Owning a Profitable & Sustainable Photography Business

0
73

by Mary Fisk-Taylor

For over 25 years my business partner, Jamie Hayes, and I have owned and operated a photography studio together. Through these years there have been many changes. We have had to shift our business in every single way. Of course, we went through the digital transition and that was time consuming and very scary. We have had to change our marketing focus from the Baby Boomers to the Generation “X” crowd and now trying to figure out the Millennials and beyond. We learned how to create and maintain a website, build a brand, post on Facebook, Pin, Tweet, Instagram and now tackling the world of You Tube and Vimeo with video and do not get me started on TikTok. Yes, there are a lot of changes in the photography business, and we understand that shift happens, and we must accept the changes.

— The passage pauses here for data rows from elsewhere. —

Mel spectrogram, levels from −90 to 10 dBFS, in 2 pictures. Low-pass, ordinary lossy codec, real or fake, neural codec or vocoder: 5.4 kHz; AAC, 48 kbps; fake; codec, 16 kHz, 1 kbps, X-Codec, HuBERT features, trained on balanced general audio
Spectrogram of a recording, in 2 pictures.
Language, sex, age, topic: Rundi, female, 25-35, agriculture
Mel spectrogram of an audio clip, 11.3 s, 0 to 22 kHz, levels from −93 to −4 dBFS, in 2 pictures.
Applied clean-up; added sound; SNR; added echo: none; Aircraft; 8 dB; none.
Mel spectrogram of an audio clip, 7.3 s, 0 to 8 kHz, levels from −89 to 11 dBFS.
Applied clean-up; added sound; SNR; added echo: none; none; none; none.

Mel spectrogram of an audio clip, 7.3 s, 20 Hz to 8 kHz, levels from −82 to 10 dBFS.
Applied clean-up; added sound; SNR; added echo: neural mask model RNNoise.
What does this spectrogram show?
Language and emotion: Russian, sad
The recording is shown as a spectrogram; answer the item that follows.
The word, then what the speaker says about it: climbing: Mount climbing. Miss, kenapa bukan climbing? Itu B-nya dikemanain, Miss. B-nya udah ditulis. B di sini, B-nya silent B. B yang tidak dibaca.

“Competition is everywhere and I do mean everywhere. So, we have to mind our customer service practices to the ultimate degree.”

However, there are many things, maybe even most things in our studio that have never changed. And, I dare say that they might never have to change. We do pride ourselves on owning a studio that has garnered a sterling reputation, established a brand name with a wide consumer reach and we strive to give platinum customer service 100% of the time. I do believe that these practices have kept us not only in business but allowed us to operate a very profitable and successful small business. These are values that are in the very foundation of the studio that we have built.

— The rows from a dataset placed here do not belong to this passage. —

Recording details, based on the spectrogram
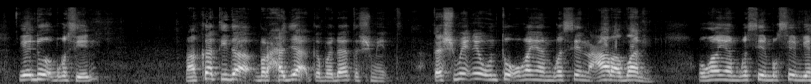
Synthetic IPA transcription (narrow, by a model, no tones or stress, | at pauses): diadʊʔbəɾsɪn | mãkat̪idaʔbərhad͡ʒaʔkəpadat̪aʃmɪt̪̚ː | aʃmɪt̪̚niunt̪ʊkoɾaŋjaŋbəɾəsɪnʕaɾɑd̪ˤan | oɣaŋjaŋbəɾsɪnbərsɪnbia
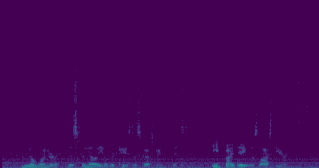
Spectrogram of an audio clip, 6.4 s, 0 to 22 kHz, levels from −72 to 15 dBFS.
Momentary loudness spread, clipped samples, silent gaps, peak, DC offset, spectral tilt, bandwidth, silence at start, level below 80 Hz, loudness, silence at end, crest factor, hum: 18 LU; under 0.1%; none; -22 dBFS; under 0.1%; -7 dB/octave; 14.5 kHz; 0.05 s; -62 dBFS; -40 LUFS; 0 s; 18 dB; none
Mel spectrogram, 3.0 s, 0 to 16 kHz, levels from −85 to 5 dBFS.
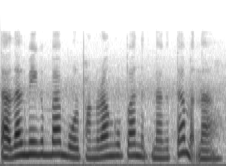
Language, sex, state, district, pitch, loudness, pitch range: Garo, female, Meghalaya, South Garo Hills, 235 Hz, -15 LUFS, 195-265 Hz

There are several other business practices that have not shifted through the years. I truly believe that by staying grounded in these basic policies and relying on the foundation we built has allowed us to create a sustainable business and livelihood in the realm of professional photography. My top five #bemoresuccessful practices are below:

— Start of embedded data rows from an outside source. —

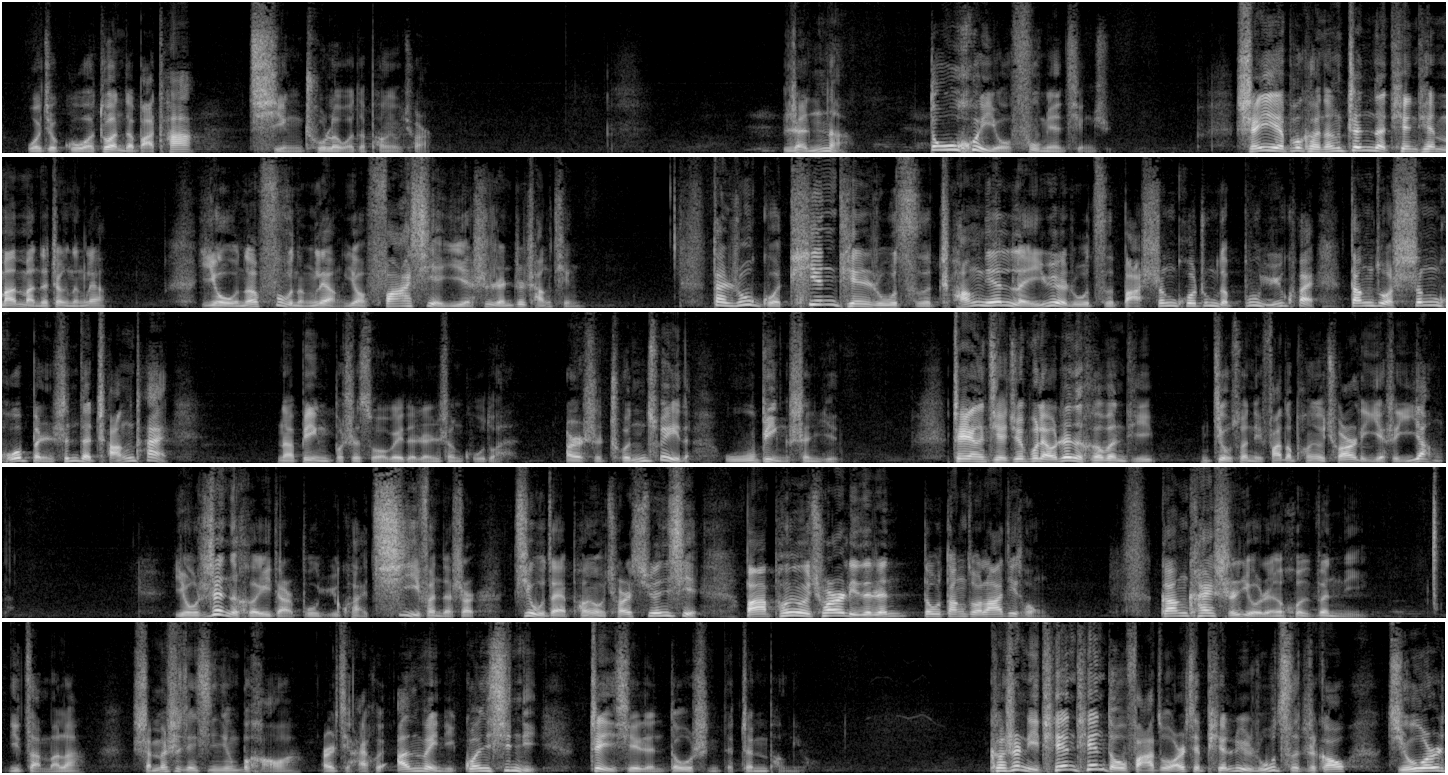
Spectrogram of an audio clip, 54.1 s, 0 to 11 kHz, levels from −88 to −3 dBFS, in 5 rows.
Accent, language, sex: native, Chinese, male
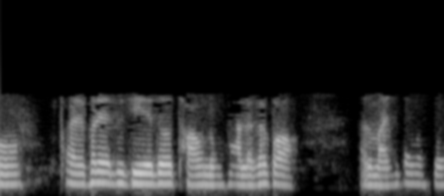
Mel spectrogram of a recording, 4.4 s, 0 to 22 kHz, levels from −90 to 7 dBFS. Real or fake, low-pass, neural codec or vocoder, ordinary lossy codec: real; 3.6 kHz; none; MP3, 16 kbps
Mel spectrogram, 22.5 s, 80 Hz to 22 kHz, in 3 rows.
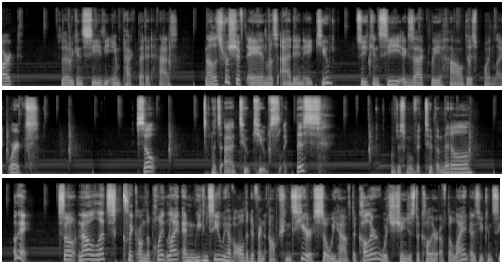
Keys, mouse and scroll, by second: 0.6 click, 0.8 KP_1, 1.4 shift+middle drag, 1.7 middle drag, 2.2-2.5 scroll up 2, 2.6 shift+middle drag, 3.0 shift+a, 4.8 g, 5.6 KP_1, 6.0 g, 6.9 middle drag, 7.2-7.7 scroll down 2, 7.7 click, 7.9 g, 9.1 scroll up 2, 9.3-9.6 middle drag, 9.7 shift+middle drag, 10.2 click, 10.4 shift+d, 11.8 scroll up 1, 11.9 KP_1, 12.3-12.6 scroll down 4, 12.7 click, 12.9 g, 15.0 middle drag, 15.3 scroll up 2, 15.7 click, 16.0 shift+middle drag, 16.2 shift+scroll up 1, 16.4 click, 20.7 click, 21.4 click.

Create, maintain, and follow a sound Business Plan – This seems very rudimentary and even mundane, but it is so important. This is the foundation that our studio operates on throughout the year. Included in my business plan are my short-term and long-term goals, as well as my studio’s mission statement, editorial calendar, marketing plan and pricing as well as product lines.

Follow the Good, Better, Best and WOW when developing your product lines – This is something that I learned from the very beginning, and it is the most basic concept of sales and selling. Generally, people purchase in the middle, then buy the medium or mid-size/range item. So, for me I wanted to put my products that I wanted to sell the most directly in the middle of my price lists. This applies whether it is a la carte products, portrait collections or even our creation fees. When the products or packages that I want to sell the most are in the middle then I tend to sell them the most. This is a very easy way to keep your sales averages exactly where you want them to be. And, in my experience if you are selling too many of your basic products then you are probably giving too much away at that level and if you are selling a lot of your WOW products then raise your prices.

In person or web-based design consultations before portrait sessions – I believe that meeting a client and photographing them without meeting them beforehand would be like creating a dress for someone and not knowing their size. We would never do that, right? I must have a pattern or a blueprint for the session itself. I want to know who we are photographing, the client’s preference for style of photography, images of the space that we are designing for, so I understand color palettes, lighting patterns, etc. I use all this information to help me plan the perfect session for my client.

Photograph for the sale – I often hear photographers complain about not selling albums, or large portraits, or extra images, etc., and the first question I ask is, “Did you photograph for that album (portrait, additional item, etc.)?” It is an easy question and actually something that is really easy to do. However, quite often we just do not do this. Why not? Even after 20 years I approach each and every session with the mind-set that I want to, number one, create a few images that would be appropriate for a wall portrait. Then I make sure that I have “anchor” images to go with it just in case the client decides to purchase a wall portrait collection and then I make sure that I have at least 20 different images that the client can fall in love with and want in a portrait album. By no means do I sell all those items each and every time, but I am much more likely to sell them if I have them to sell. So, photograph for the WOW sale each time.

Be Authentic, Be Transparent and Be Nice – This sounds totally elementary, but it is important. Let’s face it; most of us do not live in communities that have just too few photographers. Competition is everywhere and I do mean everywhere. So, we have to mind our customer service practices to the ultimate degree. Be authentic to who you truly are. Clients will choose you because of YOU, so make sure the person and work that you are sharing is truly a reflection of who you are as a person and an artist. Make sure that all your “rules and requirements” are clear and up front. Do not try to “pull something over on a client.” I promise you that this will not fare well for you in the future. And lastly just be NICE. Say thank you, return phone calls and emails promptly, use kind words in your literature even if it is addressing your “rules.” Take time to write a real thank you note or make a real phone call. Just be nice. It’s free and it goes a long way.

Mary Fisk-Taylor, M. Photog., Cr., CPP, ABI, API, of Richmond, Virginia, is a Certified StoryBrand Guide and a Profit First Professional in addition to having her MBA. For over 21 years, she and Jamie Hayes have become a dynamic duo of photography with Jamie’s extensive photographic experience and Mary’s creative marketing. They will be teaching “The Best of Both Worlds” at the 2022 Texas School of Professional Photography.